“The crista terminalis is located in the right atrium, running along the side wall between two major veins, the superior and inferior vena cava. In some instances, the normal activity of F-18 FDG in the crista terminalis can be wrongly identified as a tumor thrombus, as happened in our case. Therefore, it’s crucial to deeply understand normal uptakes in standard heart structures and their variations when analyzing these images,” Dr. Cangut underscores​​. This study is significant in showing the challenges of interpreting these images accurately. The crista terminalis can display activity that might be mistaken for a sign of tumor thrombus, a concern in cancer patients. The research stresses the importance of thoroughly understanding normal physiologic uptake and benign variations in standard cardiac structures to prevent wrong interpretations.
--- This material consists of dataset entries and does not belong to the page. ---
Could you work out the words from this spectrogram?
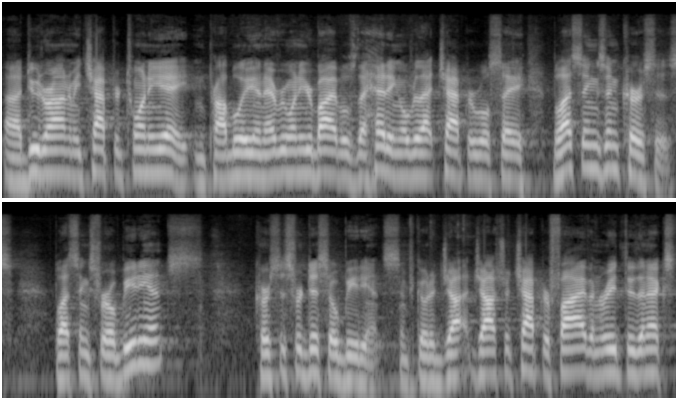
uh, Deuteronomy chapter 28, and probably in every one of your Bibles, the heading over that chapter will say blessings and curses. Blessings for obedience, curses for disobedience. If you go to jo- Joshua chapter 5 and read through the next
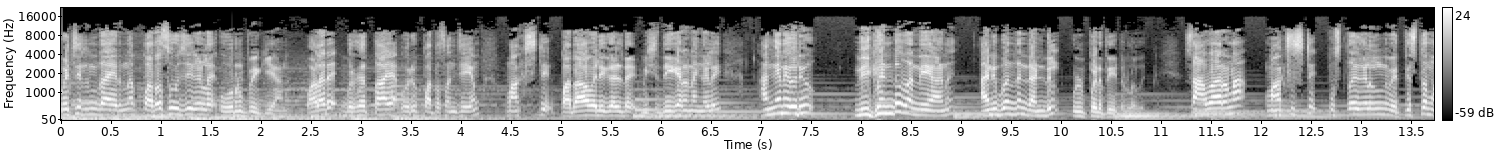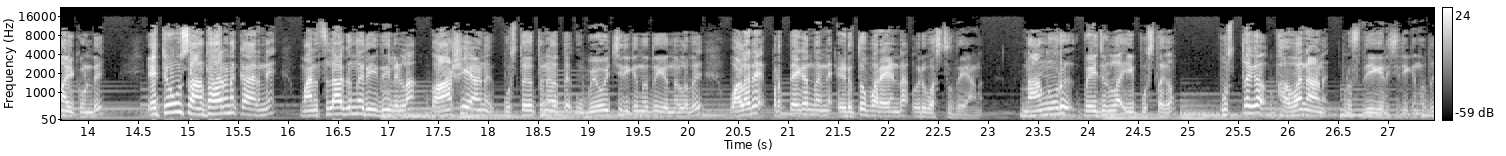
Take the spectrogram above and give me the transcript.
വെച്ചിട്ടുണ്ടായിരുന്ന പദസൂചികളെ ഓർമ്മിപ്പിക്കുകയാണ്. വളരെ ബൃഹത്തായ ഒരു പദസഞ്ചയം മാർക്സിസ്റ്റ് പദാവലികളുടെ വിശദീകരണങ്ങൾ അങ്ങനെ ഒരു നിഘണ്ടു തന്നെയാണ് അനുബന്ധം രണ്ടിൽ ഉൾപ്പെടുത്തിയിട്ടുള്ളത്. സാധാരണ മാർക്സിസ്റ്റ് പുസ്തകങ്ങളിൽ നിന്ന് വ്യത്യസ്തമായിക്കൊണ്ട് ഏറ്റവും സാധാരണക്കാരന് മനസ്സിലാകുന്ന രീതിയിലുള്ള ഭാഷയാണ് പുസ്തകത്തിനകത്ത് ഉപയോഗിച്ചിരിക്കുന്നത് എന്നുള്ളത് വളരെ പ്രത്യേകം തന്നെ എടുത്തു പറയേണ്ട ഒരു വസ്തുതയാണ്. നാനൂറ് പേജുള്ള ഈ പുസ്തകം പുസ്തക ഭവനാണ് പ്രസിദ്ധീകരിച്ചിരിക്കുന്നത്.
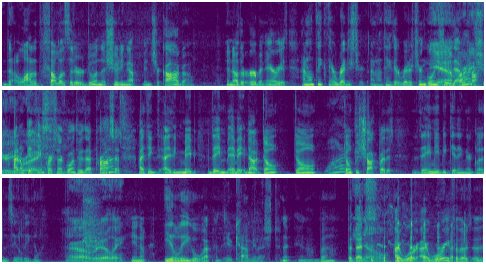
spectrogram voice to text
that a lot of the fellas that are doing the shooting up in Chicago, in other urban areas, I don't think they're registered. I don't think they're registering going Yeah, through I'm that. pretty pro- sure I you're don't get the impression they're going through that process. I think I think maybe they may now don't don't What? don't be shocked by this. They may be getting their guns illegally. Oh, really? You know, illegal weapons. You communist. You know, well, but You that's know. I worry. I worry for those uh,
These findings are especially important for medical professionals. They highlight the need for careful examination and interpretation of imaging results, with a consideration for benign variations. Such awareness can reduce unwarranted worry for patients and doctors, prevent unnecessary additional imaging procedures, and guarantee timely and suitable care. In sum, this study serves as a reminder of the complexities and subtleties in medical imaging. It underscores the need for detailed scrutiny in interpreting scans to accurately differentiate between harmful and harmless findings. This particular case illustrates the saying “not everything that shines is gold,” emphasizing the need to consider normal heart variations when making diagnoses.


Aiden Ghesani, Busra Cangut, Lewen Stempler, “Not everything that shines is gold, normal uptake in crista terminalis on FDG PET:CT masquerading as a tumor thrombus approaching right heart”, Radiology Case Reports, 2024. DOI:


Dr. Busra Cangut‘s journey through medical education and research has been rich and diverse. She earned her medical degree from Istanbul-Marmara University School of Medicine. While in medical school, she did clerkships at prestigious institutions including Harvard, Cleveland Clinic, and at the University of Texas, cardiac surgery departments. After medical school , she joined Mayo Clinic Cardiac Surgery Department as Postdoc Research Fellow where she dedicated a year to basic science research, focusing primarily on mouse models in Advanced Atherosclerotic Plaque Composition. Subsequently, during her postdoctoral fellowship, she contributed to a clinical trial comparing different aortic valve bioprostheses.

Her academic pursuits continued with a master’s degree in clinical and translational science and a general surgery intern year at Mayo Clinic. Currently, Dr. Cangut is at Mount Sinai Hospital/New York, where she is deeply involved in advancing cardiac imaging technologies tailored to specific valve pathologies. Her work encompasses a multifaceted approach to cardiothoracic surgery, integrating basic science, clinical expertise, and imaging modalities to provide a comprehensive understanding of the field.

Dr. Cangut’s research interests are centered around cutting-edge cardiac imaging technologies, particularly the exploration of PET/MRI applications for specific valve pathologies. Additionally, she has been awarded the ERAS Cardiac Fellowship Award, which is dedicated to optimizing perioperative care for cardiac surgery patients. She is actively developing order sets aimed at facilitating the widespread and seamless implementation of evidence-based perioperative care protocols, with the ultimate goal of improving patient outcomes. Driven by her passion for academic excellence, Dr. Cangut aspires to become an academic cardiac surgeon. Her vision involves leveraging cardiac imaging for surgical planning and deepening the understanding of disease pathologies and their impact on the heart through advanced imaging technologies.